- INPUT FOR THIS TASK -
Segment Open

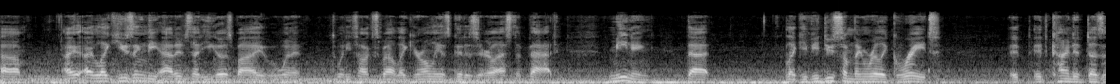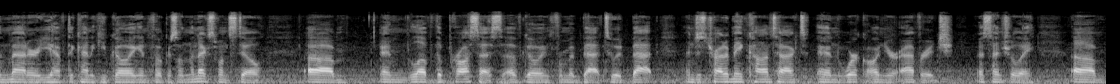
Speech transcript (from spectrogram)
um, I, I, like using the adage that he goes by when it when he talks about like you're only as good as your last at bat, meaning that like if you do something really great, it, it kind of doesn't matter. You have to kind of keep going and focus on the next one still. Um, and love the process of going from a bat to a bat and just try to make contact and work on your average essentially um,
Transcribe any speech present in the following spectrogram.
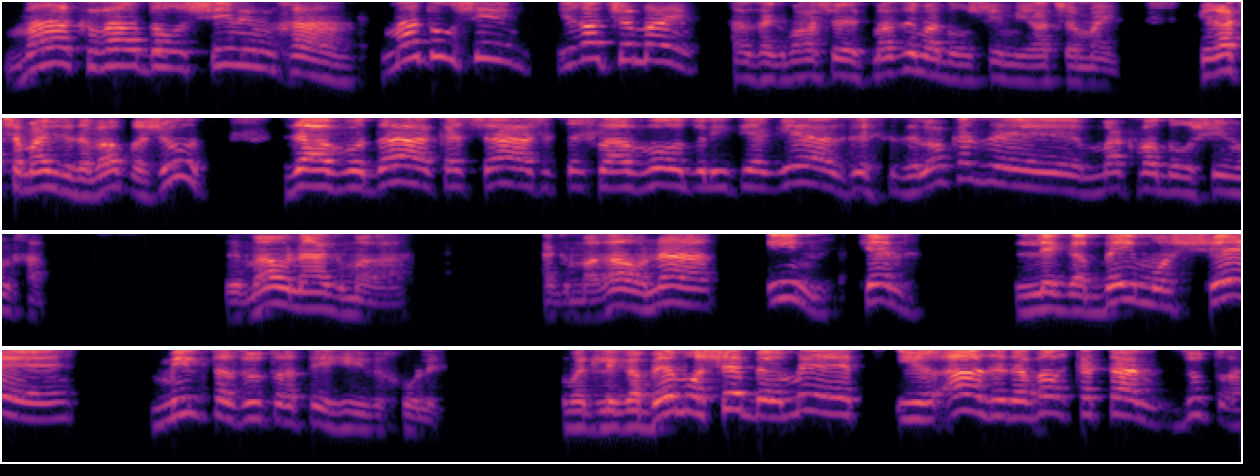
מה כבר דורשים ממך? מה דורשים? יראת שמיים. אז הגמרא שואלת, מה זה מה דורשים מיראת שמיים? יראת שמיים זה דבר פשוט? זה עבודה קשה שצריך לעבוד ולהתייגע, זה, זה לא כזה מה כבר דורשים ממך. ומה עונה הגמרא? הגמרא עונה, אין, כן, לגבי משה, מילתא זוטרא תהי וכולי. זאת אומרת, לגבי משה באמת, יראה זה דבר קטן, זוטרא,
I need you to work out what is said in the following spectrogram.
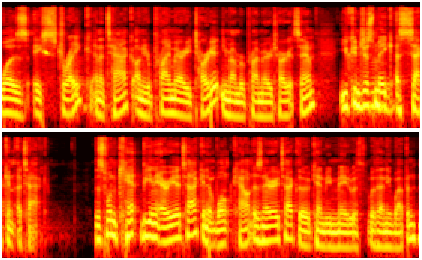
was a strike, an attack on your primary target, you remember primary target, Sam, you can just make a second attack. This one can't be an area attack and it won't count as an area attack, though it can be made with, with any weapon.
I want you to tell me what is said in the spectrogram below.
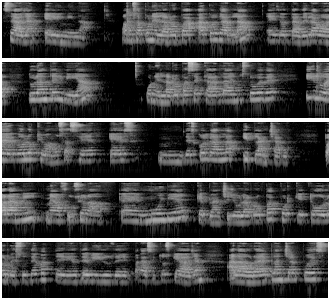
se hayan eliminado. Vamos a poner la ropa a colgarla y tratar de lavar durante el día, poner la ropa a secar, la de nuestro bebé y luego lo que vamos a hacer es mm, descolgarla y plancharla. Para mí me ha funcionado eh, muy bien que planche yo la ropa porque todos los restos de bacterias, de virus, de parásitos que hayan a la hora de planchar pues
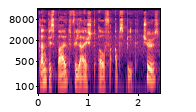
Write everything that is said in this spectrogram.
Dann bis bald, vielleicht auf Upspeak. Tschüss.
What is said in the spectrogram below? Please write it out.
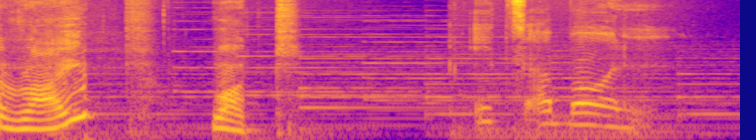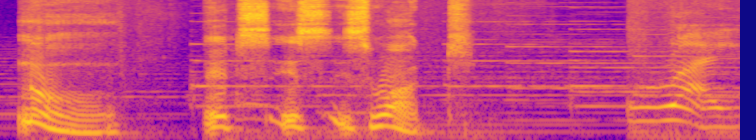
আ রাইপ হোয়াট It's a ball. নো ইটস ইস ইস হোয়াট Right.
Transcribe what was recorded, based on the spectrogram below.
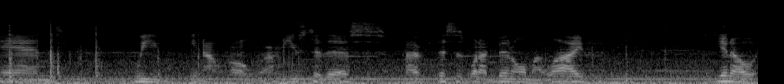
and we, you know, oh, I'm used to this. I've, this is what I've been all my life. You know,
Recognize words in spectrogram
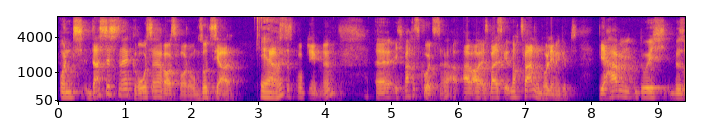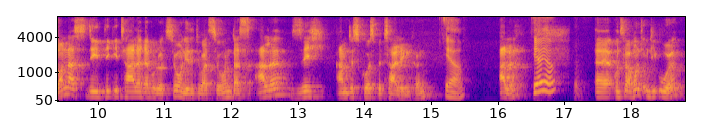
und das ist eine große Herausforderung, sozial. Ja. Erstes Problem. Ne? Äh, ich mache es kurz, ne? aber, aber es, weil es noch zwei andere Probleme gibt. Wir haben durch besonders die digitale Revolution die Situation, dass alle sich am Diskurs beteiligen können. Ja. Alle. Ja, ja. Äh, und zwar rund um die Uhr.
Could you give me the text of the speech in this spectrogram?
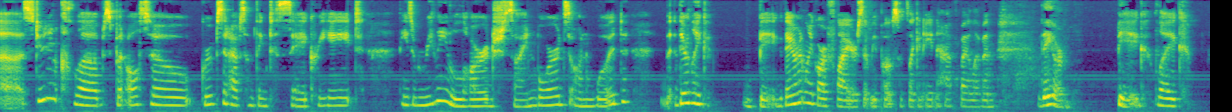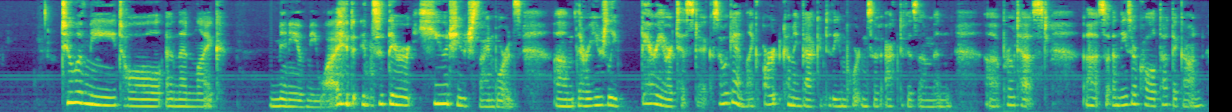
uh, student clubs, but also groups that have something to say, create these really large signboards on wood. They're like big. They aren't like our flyers that we post. It's like an eight and a half by eleven. They are big, like two of me tall, and then like many of me wide. It's they're huge, huge signboards. Um, that are usually very artistic. So again, like art coming back into the importance of activism and uh, protest. Uh, so and these are called tatekan.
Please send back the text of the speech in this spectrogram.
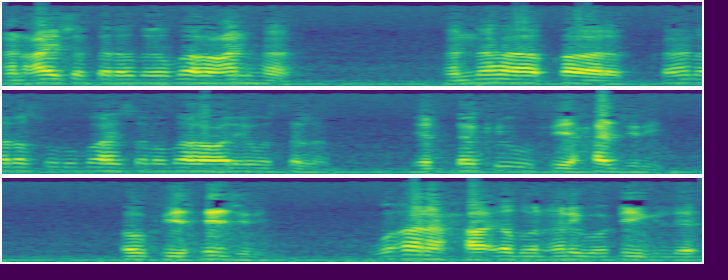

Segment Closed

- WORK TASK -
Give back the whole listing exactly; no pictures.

- TASK SOLUTION -
Speech transcript (from spectrogram)
um, I, I, like using the adage that he goes by when it when he talks about like you're only as good as your last at bat, meaning that like if you do something really great, it, it kind of doesn't matter. You have to kind of keep going and focus on the next one still. Um, and love the process of going from a bat to a bat and just try to make contact and work on your average essentially um,
Transcribe any speech present in the following spectrogram.
מה כבר דורשים ממך? מה דורשים? יראת שמיים. אז הגמרא שואלת, מה זה מה דורשים מיראת שמיים? יראת שמיים זה דבר פשוט? זה עבודה קשה שצריך לעבוד ולהתייגע, זה, זה לא כזה מה כבר דורשים ממך. ומה עונה הגמרא? הגמרא עונה, אין, כן, לגבי משה, מילתא זוטרא תהי וכולי. זאת אומרת, לגבי משה באמת, יראה זה דבר קטן, זוטרא,
I need you to work out what is said in the following spectrogram.
was a strike, an attack on your primary target, you remember primary target, Sam, you can just make a second attack. This one can't be an area attack and it won't count as an area attack, though it can be made with, with any weapon.
I want you to tell me what is said in the spectrogram below.
se hayan eliminado. Vamos a poner la ropa a colgarla y tratar de lavar durante el día, poner la ropa a secar, la de nuestro bebé y luego lo que vamos a hacer es mm, descolgarla y plancharla. Para mí me ha funcionado eh, muy bien que planche yo la ropa porque todos los restos de bacterias, de virus, de parásitos que hayan a la hora de planchar pues
Write everything that is said in this spectrogram.
Dann bis bald, vielleicht auf Upspeak. Tschüss.
What is said in the spectrogram below? Please write it out.
আ রাইপ হোয়াট It's a ball. নো ইটস ইস ইস হোয়াট Right.
Transcribe what was recorded, based on the spectrogram below.
and we, you know, oh, I'm used to this. I've, this is what I've been all my life. You know,
Recognize words in spectrogram
und das ist eine große Herausforderung, sozial. Ja. Erstes Problem. Ne? Äh, ich mache es kurz, ne? aber, aber es, weil es noch zwei andere Probleme gibt. Wir haben durch besonders die digitale Revolution die Situation, dass alle sich am Diskurs beteiligen können. Ja. Alle. Ja, ja. Äh, und zwar rund um die Uhr.
Could you give me the text of the speech in this spectrogram?
uh, student clubs, but also groups that have something to say, create these really large signboards on wood. They're like big. They aren't like our flyers that we post. It's like an eight and a half by eleven. They are big, like two of me tall, and then like many of me wide. It's they're huge, huge signboards. Um, that are usually very artistic. So again, like art coming back into the importance of activism and uh, protest. Uh, so and these are called tatekan.
Please send back the text of the speech in this spectrogram.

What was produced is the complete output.